**EXERCISE OBJECTIVE**:
The line with "Could you check" through the last line of the entries: give these again exactly, and only these, without any pictures.
*** ENTRIES SHOWN Section Begins ***
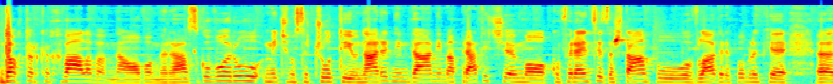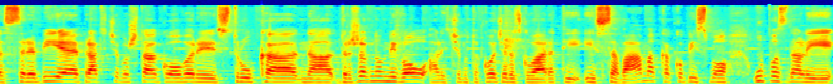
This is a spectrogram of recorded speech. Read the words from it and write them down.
Doktorka, hvala vam na ovom razgovoru. Mi ćemo se čuti u narednim danima. Pratit ćemo konferencije za štampu Vlade Republike e, Srbije. Pratit ćemo šta govori struka na državnom nivou, ali ćemo također razgovarati i sa vama kako bismo upoznali e,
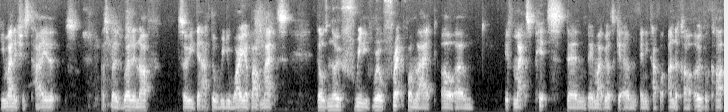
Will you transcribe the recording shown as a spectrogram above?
He managed his tires, I suppose, well enough, so he didn't have to really worry about Max. There was no really real threat from like, oh, um, if Max pits, then they might be able to get um, any type of undercut, overcut.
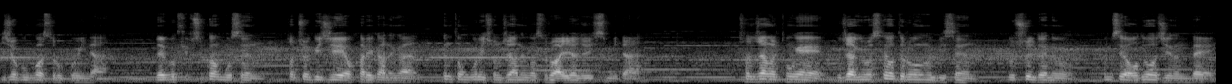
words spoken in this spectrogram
비좁은 것으로 보이나 내부 깊숙한 곳은 전초 기지의 역할이 가능한 큰 동굴이 존재하는 것으로 알려져 있습니다. 천장을 통해 무작위로 새어 들어오는 빛은 노출된 후 금세 어두워지는데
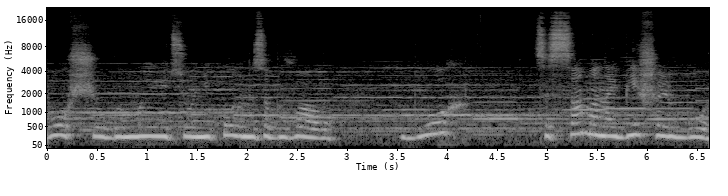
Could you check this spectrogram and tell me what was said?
Бог, щоб ми цього ніколи не забували. Бог це сама найбільша любов,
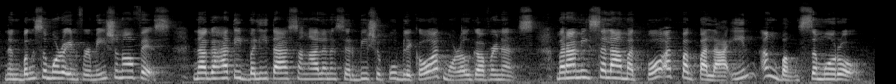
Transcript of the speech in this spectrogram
ng Bangsamoro Information Office, naghahatid balita sa ngalan ng serbisyo publiko at moral governance. Maraming salamat po at pagpalain ang Bangsamoro.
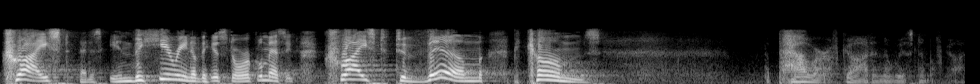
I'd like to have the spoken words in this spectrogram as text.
Christ, that is in the hearing of the historical message, Christ to them becomes the power of God and the wisdom of God.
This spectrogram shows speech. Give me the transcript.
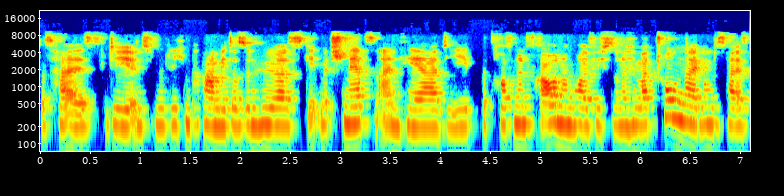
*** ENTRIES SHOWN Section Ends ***
**WORKED SOLUTION**:
Could you check this spectrogram and tell me what was said?
Бог, щоб ми цього ніколи не забували. Бог це сама найбільша любов,
Transcript of the speech in this spectrogram
ng Bangsamoro Information Office, naghahatid balita sa ngalan ng serbisyo publiko at moral governance. Maraming salamat po at pagpalain ang Bangsamoro.
I'd like to have the spoken words in this spectrogram as text.
Christ, that is in the hearing of the historical message, Christ to them becomes the power of God and the wisdom of God.
This spectrogram shows speech. Give me the transcript.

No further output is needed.